This is a pretty classical problem. A plane goes from city A to city B. The distance between the two cities (measured on the ground) is 500 km. The plane is travelling at 0.2c. How long does the trip take for the pilot and what is the distance between the two cities for the pilot?
I know that
[tex]L = L_0/\gamma[/tex]
[tex]\Delta T = \gamma \Delta T_0[/tex]
The Attempt at a Solution

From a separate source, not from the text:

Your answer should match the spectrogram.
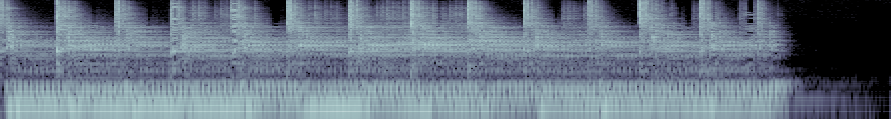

The proper distance is 500 km, so I can work out that the pilot sees a distance of approximately 489.9 km. My problem is with the time. I know that I can divide 489.9 by 0.2c to get the time for the pilot: 0.00817 seconds. This is the correct answer. But why is it wrong for me to divide 500 km by 0.2 c (=0.00833s) and consider that the proper time, after which I transform it by multiplying by gamma (the result is 0.0085018 s)? I noticed that if I consider the time on the ground to be the "moving" time and the time for the pilot to be the proper time, using the formula gives me the correct time. But it doesn't make sense to me, since I started considering the ground as the rest frame. Why the switch? My guess would be that it has something to do with needing two clocks on the ground and one in the air, but I still don't really understand the asymetry.
Thanks for your help.